The Graveyard Book Read-Along: Part 1

Sunday, October 7, 2012

I first read The Graveyard Book a few years ago, before I was blogging. I immediately loved the tone of the book. Gaiman blended the innocence and naïveté of a young boy with the dark atmosphere of a ghost story. I’m re-reading it at a slower pace and I’ve noticed so much more that I love about the book. It’s a coming-of-age story and at its heart it’s about a boy who feels like he doesn’t quite fit in anywhere. That unifying feeling makes the book applicable to just about anyone, but especially young teens.

The first three chapters include How Nobody Came to the Graveyard, The New Friend, and The Hounds of God. The first chapter reminds me so much of The Jungle Book. I know this was an intentional decision on Gaiman’s part to loosely retell that story and I think he did it beautifully. Bod is struggling to figure out his place in the world while being raised in a very foreign environment, just as Mowgli did.

I also think it was interesting to structure the book as a collection of short stories instead of as a seamless novel. Giving us glimpses into Bod’s life as he grows up works wonderfully. Each chapter contains its own little story while at the same time adding pieces to the deeper mystery behind the murder of Bod’s family. I like that some things are implied, not spelled out. We can guess a bit about who Silas is, but we don’t know for sure where he comes from or what he is.

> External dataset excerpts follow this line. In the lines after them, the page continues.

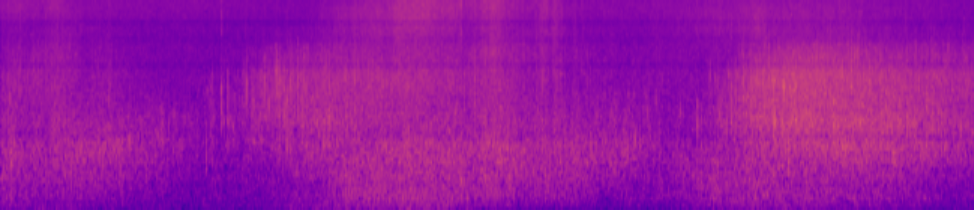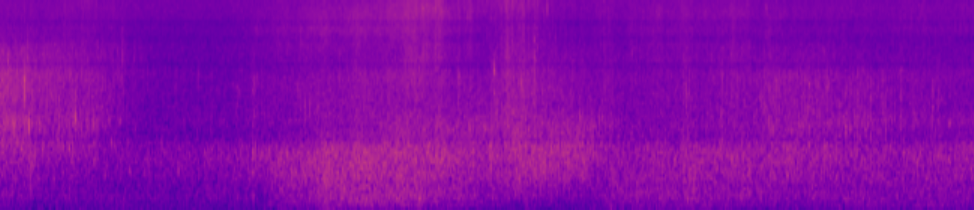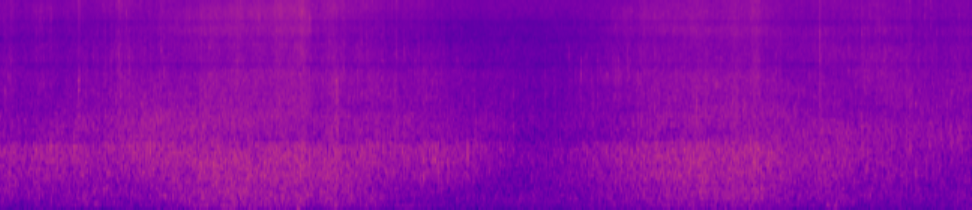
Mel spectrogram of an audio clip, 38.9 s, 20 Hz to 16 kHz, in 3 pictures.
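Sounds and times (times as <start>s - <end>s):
sea waves washing in: 0.0s - 15.0s.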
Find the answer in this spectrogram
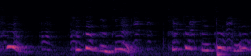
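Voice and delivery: high, loud cackling giraffe character sound.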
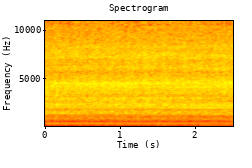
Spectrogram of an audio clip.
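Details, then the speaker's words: Pedrollo water pump running noisy with a loud, steady, strained hissing roar and constant hum, also leaking from the housing when stopped; worn bearing suspected, bearing removal next. "Imbes na nakasarado dito, may konting singaw tapos medyo maingay na yung ating ah water pump. An. So medyo maingayina no parang may kinakaya sa loob."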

The New Friend chapter broke my heart for Bod. For the first time in his life he finds a living friend. She’s kind and playful and Bod is happy. But circumstances beyond his control end the friendship before it really has a chance to begin. Also, the indigo man and the whole cave were super creepy.

The Hounds of God is probably my least favorite chapter. I still loved the evolution of Bod’s relationship with Miss Lupescu, but not the kidnapping of Bod by the ghouls as much. I do think it was crucial for Bod to realize how much he values his life in the graveyard and this chapter does that. It also reminded me a tiny bit of the dwarves being captured by the trolls in The Hobbit.

Up next week I’ll talk about Chapters 4-6. Thanks again to Carl at Stainless Steel Droppings for hosting this read-along as part of his R.I.P. event!


Sandy Nawrot said...

I read this book right when it came out. I read it aloud to the kids, and my mother was HORRIFIED over the whole thing. It is definitely a bizarre book but we all loved it.

Jeanne said...

I read this once when I was sick ( and hadn't thought of re-reading it, but now that you mention it this might be the time, while recovering from something else.

Enbrethiliel said...


I can't believe I forgot about this book! I'm doing "Burial Grounds" for Locus Focus this month, and of course the cemetery would be right up my alley!

Thanks for the reminder. =)

Cheryl @ Tales of the Marvelous said...

I like the comparison to Mowgli--in plot, it is sort of a supernatural Jungle Book! Which, come to think of it, I think was fairly episodic too.

I also love that Gaiman hasn't specified at all just what Silas is--but those little hints are there!

Jenners said...

I will definitely be reading this!

TBM said...

I also thought of the Hobbit when I read that chapter.

Melissa (Avid Reader) said...

Sandy - That is hilarious. I am so bad about figuring out which books are age appropriate for my neices and nephews. Every kid is different so it's hard to tell!

Jeanne - Some books don't offer much on a second read, but this one really has for me.

Enbrethiliel - This would be perfect for that!

Cheryl - I love that he retold Kipling's famous story in such a unique way.

Jenners - I think you'll like it!

TBM - It was really similar.

Vasilly said...

I love this post! The Hounds of God is one of my favorite chapters because it was so creepy! Yes, the New Friend chapter is definitely a heart-breaker. I'm looking forwarding to read next week's post on The Graveyard Book.

Melissa (Avid Reader) said...

Vasilly - It's been good to break the book down slowly. I read it so fast the first time because I loved it, but I'm noticing much more this time around.